Papadikas continues to explain that unlike most team sports, there are no breaks in judo. She explains that there are no adjustment periods in judo. There is no chance to catch your breath. It is just judo. “There are no quarters or ‘second halves’ for you to come back from, and there are no time outs for you to take time to talk with your coaches and switch your gameplan up in the middle of a match. You go on the tatami and fight your ass off for four minutes, or until a winner is declared. That can mean a 15 minute match that went into overtime you grind out, or just as easily, a 15 second match that was lost because of a critical mistake or miscalculation.”
As with Colton Brown, Papadakis has not yet made the Olympic team. But, she’s qualified at this moment. “For me, this is my first Olympic run so hopefully I can get back to you on how that feels in a couple months,” said Nefeli Papadakis with a laugh.
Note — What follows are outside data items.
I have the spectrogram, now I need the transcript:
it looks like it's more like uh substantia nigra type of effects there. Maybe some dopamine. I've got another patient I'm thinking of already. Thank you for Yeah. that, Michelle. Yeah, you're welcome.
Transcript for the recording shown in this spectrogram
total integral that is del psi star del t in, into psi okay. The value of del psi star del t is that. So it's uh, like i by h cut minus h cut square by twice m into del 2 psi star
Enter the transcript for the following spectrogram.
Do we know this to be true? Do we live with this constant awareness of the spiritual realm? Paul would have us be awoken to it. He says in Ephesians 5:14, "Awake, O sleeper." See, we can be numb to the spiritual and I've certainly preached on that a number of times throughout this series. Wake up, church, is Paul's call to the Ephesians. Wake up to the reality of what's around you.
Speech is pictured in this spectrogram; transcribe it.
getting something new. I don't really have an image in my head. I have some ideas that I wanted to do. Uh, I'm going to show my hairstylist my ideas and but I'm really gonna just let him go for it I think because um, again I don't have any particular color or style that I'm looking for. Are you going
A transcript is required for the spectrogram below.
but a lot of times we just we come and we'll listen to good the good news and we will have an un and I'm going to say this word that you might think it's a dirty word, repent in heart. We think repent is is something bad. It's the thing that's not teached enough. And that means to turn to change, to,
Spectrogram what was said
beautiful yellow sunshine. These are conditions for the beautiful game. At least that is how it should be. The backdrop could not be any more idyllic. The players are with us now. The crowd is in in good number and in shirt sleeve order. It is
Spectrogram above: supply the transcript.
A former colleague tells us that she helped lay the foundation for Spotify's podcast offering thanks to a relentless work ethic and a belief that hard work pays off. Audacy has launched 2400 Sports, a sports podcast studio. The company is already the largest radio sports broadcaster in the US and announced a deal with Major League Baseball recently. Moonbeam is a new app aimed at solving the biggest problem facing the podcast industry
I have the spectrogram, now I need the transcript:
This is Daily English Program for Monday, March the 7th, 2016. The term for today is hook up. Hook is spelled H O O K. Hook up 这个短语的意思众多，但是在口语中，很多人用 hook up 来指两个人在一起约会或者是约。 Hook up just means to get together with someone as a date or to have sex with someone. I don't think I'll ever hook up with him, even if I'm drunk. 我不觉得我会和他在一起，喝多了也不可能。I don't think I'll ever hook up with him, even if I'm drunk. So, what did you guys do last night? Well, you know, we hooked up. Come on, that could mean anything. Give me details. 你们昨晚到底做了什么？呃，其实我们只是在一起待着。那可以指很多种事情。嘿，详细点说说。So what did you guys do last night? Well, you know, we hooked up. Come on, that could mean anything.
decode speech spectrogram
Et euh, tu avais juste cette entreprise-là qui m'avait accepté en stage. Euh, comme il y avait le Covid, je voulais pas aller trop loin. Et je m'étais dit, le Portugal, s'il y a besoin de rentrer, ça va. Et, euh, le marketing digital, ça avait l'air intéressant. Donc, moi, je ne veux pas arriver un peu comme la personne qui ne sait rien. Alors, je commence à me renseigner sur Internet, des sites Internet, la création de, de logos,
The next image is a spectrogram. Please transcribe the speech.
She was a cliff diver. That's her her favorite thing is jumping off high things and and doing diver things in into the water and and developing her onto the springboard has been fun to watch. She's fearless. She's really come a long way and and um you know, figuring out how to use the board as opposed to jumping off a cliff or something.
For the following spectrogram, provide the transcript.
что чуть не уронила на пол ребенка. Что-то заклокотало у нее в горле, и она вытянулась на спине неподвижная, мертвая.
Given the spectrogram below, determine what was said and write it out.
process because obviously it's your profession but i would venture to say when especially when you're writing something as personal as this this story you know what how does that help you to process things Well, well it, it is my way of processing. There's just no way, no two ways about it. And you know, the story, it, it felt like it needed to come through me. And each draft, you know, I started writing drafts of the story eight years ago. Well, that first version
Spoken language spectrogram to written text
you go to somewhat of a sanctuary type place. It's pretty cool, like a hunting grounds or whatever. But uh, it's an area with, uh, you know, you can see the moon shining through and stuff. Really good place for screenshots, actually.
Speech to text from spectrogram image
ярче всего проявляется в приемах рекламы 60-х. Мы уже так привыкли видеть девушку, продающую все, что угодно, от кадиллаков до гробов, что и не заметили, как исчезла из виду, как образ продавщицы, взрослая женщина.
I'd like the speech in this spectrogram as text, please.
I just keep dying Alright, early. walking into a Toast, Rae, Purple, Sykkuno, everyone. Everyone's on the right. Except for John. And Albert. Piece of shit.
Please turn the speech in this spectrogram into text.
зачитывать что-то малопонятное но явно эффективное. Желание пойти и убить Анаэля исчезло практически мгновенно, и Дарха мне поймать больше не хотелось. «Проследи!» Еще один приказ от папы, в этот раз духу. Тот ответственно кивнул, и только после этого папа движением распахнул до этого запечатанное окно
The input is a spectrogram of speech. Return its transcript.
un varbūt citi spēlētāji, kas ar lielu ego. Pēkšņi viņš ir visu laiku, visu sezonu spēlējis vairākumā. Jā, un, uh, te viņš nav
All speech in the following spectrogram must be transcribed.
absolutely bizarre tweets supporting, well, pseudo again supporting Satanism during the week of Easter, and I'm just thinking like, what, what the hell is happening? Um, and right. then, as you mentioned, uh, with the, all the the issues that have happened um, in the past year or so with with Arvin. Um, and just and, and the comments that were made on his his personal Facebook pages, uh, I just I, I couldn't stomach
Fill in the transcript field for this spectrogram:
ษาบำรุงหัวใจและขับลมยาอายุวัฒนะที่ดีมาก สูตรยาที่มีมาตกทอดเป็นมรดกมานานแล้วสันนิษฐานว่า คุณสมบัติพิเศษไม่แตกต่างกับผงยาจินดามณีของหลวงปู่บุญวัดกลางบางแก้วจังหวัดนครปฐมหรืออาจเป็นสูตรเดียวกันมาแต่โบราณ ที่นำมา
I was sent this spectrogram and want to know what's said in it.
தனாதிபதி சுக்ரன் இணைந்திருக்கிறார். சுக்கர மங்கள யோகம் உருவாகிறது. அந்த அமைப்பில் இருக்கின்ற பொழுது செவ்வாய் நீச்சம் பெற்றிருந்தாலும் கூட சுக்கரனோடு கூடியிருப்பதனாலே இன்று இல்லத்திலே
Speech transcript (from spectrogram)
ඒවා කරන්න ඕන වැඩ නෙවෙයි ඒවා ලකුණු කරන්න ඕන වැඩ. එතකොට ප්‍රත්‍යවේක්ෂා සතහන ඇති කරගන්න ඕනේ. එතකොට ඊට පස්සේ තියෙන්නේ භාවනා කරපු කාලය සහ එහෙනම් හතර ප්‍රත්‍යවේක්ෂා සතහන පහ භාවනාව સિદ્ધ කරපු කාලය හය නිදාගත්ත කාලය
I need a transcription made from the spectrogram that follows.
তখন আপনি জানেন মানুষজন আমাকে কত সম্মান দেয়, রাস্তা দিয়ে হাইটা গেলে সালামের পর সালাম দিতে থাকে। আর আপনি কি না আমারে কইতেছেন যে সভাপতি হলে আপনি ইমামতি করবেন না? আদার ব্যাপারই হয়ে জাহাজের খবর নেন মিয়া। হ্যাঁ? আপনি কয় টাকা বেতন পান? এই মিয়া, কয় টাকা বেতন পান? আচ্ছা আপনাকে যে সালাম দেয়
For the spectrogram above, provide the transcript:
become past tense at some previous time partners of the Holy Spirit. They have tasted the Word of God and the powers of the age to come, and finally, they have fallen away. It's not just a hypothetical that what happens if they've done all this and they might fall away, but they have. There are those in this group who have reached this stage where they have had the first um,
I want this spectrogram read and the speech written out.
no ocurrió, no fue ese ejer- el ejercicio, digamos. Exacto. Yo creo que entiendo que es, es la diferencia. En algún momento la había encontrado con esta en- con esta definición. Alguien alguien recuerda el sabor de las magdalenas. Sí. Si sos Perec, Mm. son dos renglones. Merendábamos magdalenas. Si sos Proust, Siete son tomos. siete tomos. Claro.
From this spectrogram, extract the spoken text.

She continues on her journey leaving the juniors division into the international scene. “I just aged out of the juniors division (under 21 year olds) last year, so I am a little newer in the senior international game than most of the rest of my teammates. The Olympic team isn’t officially named until the end of May for our sport, but I will keep working towards that goal in these next few months! But it would definitely be a dream come true.”
Nefeli Papadakis’ Olympic Run
In or out of the Olympics yet, Papadakis is preparing as if she’s already on the team and preparing to compete in the Olympics. Competing at the highest level in the sport of judo requires complete dedication and preparedness. It’s not just being prepared physically, but mentally, Papadakis has to be perfectly sharp as well.
“I’m doing everything in my power to train my body and brain. A big part of my preparation is obviously being in top physical shape and as sharp as possible with my techniques. But another crucial part of me achieving my goals for Olympic gold is to gain as much experience and knowledge as possible before the games. Whatever holes I have in my game, I’m trying to fix and perfect before Tokyo so I can be as prepared as possible. I also am doing my homework on what my opponents strengths and weaknesses are so I know what I’m getting into before fighting every match.”
Memories that last
With having spent so much time in the sport, there are so many amazing memories had for Nefeli Papadakis. She could not narrow it down to just one thing. She recounted several memories coming up through the judo circuits.
“Oh man, it’s hard to narrow it down just one favorite memory of my judo career! Growing up would have to be taking 5th place at the Cadet World Championships in 2015. Although I was only 17, it was a big moment for me because it gave me a lot of hope and confidence. I knew that I could do it, and that I had it in me to be great. I just had to push a little harder to get to the podium on the world stage.”
“Two more current favorite memories of mine would be taking my first medal at the Senior Pan American Championships, bronze, in 2019 and making my first finals block at a grand prix in Antalya, Turkey. Although I lost that bronze medal match and took 5th place in the end, it was a big moment for me because I was really out there by myself. We had no coach sent to this event so all the athletes had each others’ backs and I was at the tournament with just a few other teammates yelling for me and helping coach/support me at that event. When I was fighting in the bronze medal match, the camera man zoomed in on my teammates coaching me from the stands since I was without a coach, and I thought that was pretty cool. It was a really good feeling knowing they had my back and I’m forever grateful to them for it. This moment also gave me hope that I was capable of fighting and ‘could hang’ with the best at the senior level, I just had to push a little bit more to finally make the podium.”
Papadakis also practices Brazilian jiu jitsu as well. She feels it compliments here grappling skillset currently already honed.
“I do practice other martial arts, I’m actually a purple belt in Brazilian jiu jitsu! I enjoy it a lot because it complements judo well and grappling is really fun to me.”
Nefeli Papadakis will hopefully be announced for Team USA in judo soon. With all her hard work, the entire country and American judo community will be pulling for her during the 2020 Tokyo Olympics.